Squarciò is a poacher who practices dynamite fishing; he lives with his family in a house he built through his own efforts and he clashes with the other village fishermen, friends, and childhood companions who are trying to organize themselves in a cooperative. Resolute and anarchic, Squarciò is a fascinating man of the sea and a family man, but in the end he is solitary, crushed between his battles and his risky livelihood.
Gillo Pontecorvo (Pisa, Italy, 1919 - Rome, Italy, 2006) after starting his career with a few documentaries in the early 1950s, he made his feature debut with La grande strada azzurra (1957). Pane e zolfo received the Best Documentary Award at the Karlovy Vary Festival in 1959. He followed it up with Kapò (1961) and its Academy Award nomination for Best Foreign Film. His most famous film, The Battle of Algiers (1966), received three Academy nominations, a Golden Lion and the FIPRESCI Prize in Venice. He received an award for Best Director at the David di Donatello for Queimada (1969), and again for Ogro (1979). He became one of the curators of the Venice Film Festival in 1992, and directed it in 1996 and 1997. During that time, he also participated to the Torino Film Festival in 1995 with the ensemble short Roma dodici novembre 1994, receiving a Special Mention.
Missione Timiriazev (doc., 1953), Giovanna (cm, 1955), La grande strada azzurra (1957), Gli uomini del lago (cm, doc., 1959), Pane e zolfo (doc., 1959), Kapò (1960), La battaglia di Algeri (1966), Queimada (1969), Ogro (1979), L’addio a Enrico Berlinguer (doc., 1984), 12 registi per 12 città (coregia/codirectors aa.vv., 1989), Roma dodici novembre 1994 (coregia/codirectors aa.vv., cm, doc., 1995), Un altro mondo è possibile (coregia/codirectors aa.vv., doc., 2001), Firenze, il nostro domani (coregia/codirectors aa.vv., doc., 2003).
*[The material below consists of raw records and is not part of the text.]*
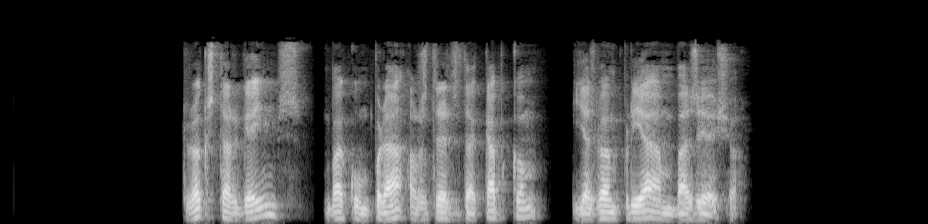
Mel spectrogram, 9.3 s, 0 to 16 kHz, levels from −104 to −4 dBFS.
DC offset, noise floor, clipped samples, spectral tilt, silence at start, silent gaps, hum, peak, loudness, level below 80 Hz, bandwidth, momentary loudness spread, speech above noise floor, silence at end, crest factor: under 0.1%; under -90 dBFS; under 0.1%; -5 dB/octave; 1.85 s; 3.15-3.23 s, 5.50-5.72 s; none; -2 dBFS; -20 LUFS; -54 dBFS; 8.2 kHz; 14 LU; over 71 dB; 1.9 s; 20 dB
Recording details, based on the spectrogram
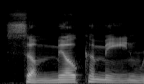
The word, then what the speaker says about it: Similkameen: I will put right in the script, SIM-IL-KI-MEAN, Similkameen region.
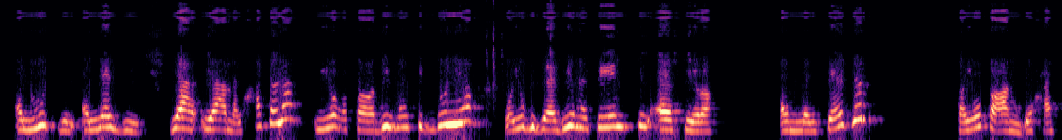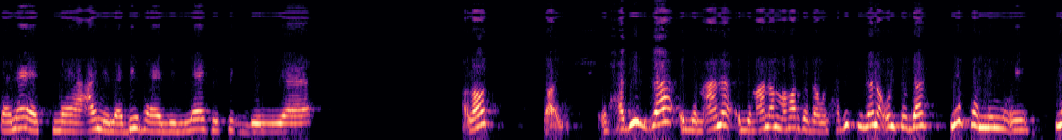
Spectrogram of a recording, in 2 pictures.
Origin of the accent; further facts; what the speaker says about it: Egypt; زي ما بيقولوا عندنا في مصر كده الممنوعات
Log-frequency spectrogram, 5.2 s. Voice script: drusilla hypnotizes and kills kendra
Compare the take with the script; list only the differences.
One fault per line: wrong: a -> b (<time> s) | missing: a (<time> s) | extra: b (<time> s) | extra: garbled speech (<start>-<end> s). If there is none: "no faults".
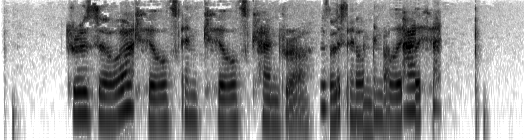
wrong: hypnotizes -> kills (1.3 s)
extra: garbled speech (3.2-4.4 s)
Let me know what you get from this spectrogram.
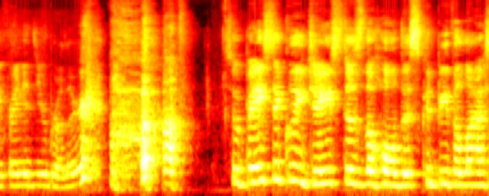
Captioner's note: laughter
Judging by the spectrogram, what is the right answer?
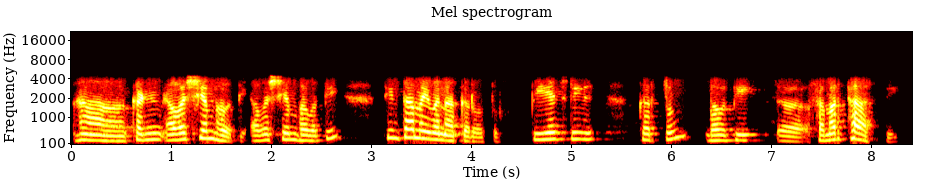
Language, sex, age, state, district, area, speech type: Sanskrit, female, 60+, Karnataka, Bangalore Urban, urban, conversation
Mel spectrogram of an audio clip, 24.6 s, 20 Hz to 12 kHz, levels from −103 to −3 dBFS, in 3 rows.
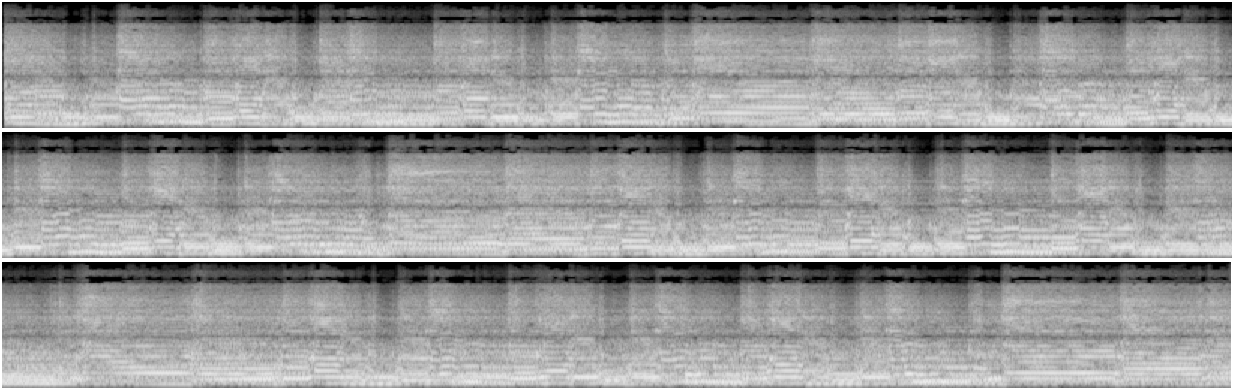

“Maybe the film should have been harsher, truer, terser in everything, just like there was supposed to be that odor of truth which I think is in all my other movies and which can only occasionally be sensed here in this film. I shot La lunga strada azzurra very quickly and on a very limited budget. I was always working between two fires: the crazy and unrepeatable love you always have for your first movie; and, on the other hand, anger at not being able to do what I wanted.”
LA GRANDE STRADA AZZURRA
Italia-Francia-Germania-Jugoslavia/Italy-France-Germany-Yugoslavia, 1957, 105’, col.
la grande strada azzurra
dal romanzo/from the novel Squarciò di/by Franco Solinas
Franco Solinas, Ennio De Concini, Gillo Pontecorvo
Eraldo Da Roma
Piero Gherardi, Mirko Lipužič
interpreti e personaggi/cast and characters
Yves Montand (Squarciò), Alida Valli (Rosetta), Francisco Rabal (Salvatore), Federica Ranchi (Diana), Umberto Spadaro (il maresciallo/marshal), Peter Carsten (il comandante di capitaneria/coast guard officer)
Museo Nazionale del Cinema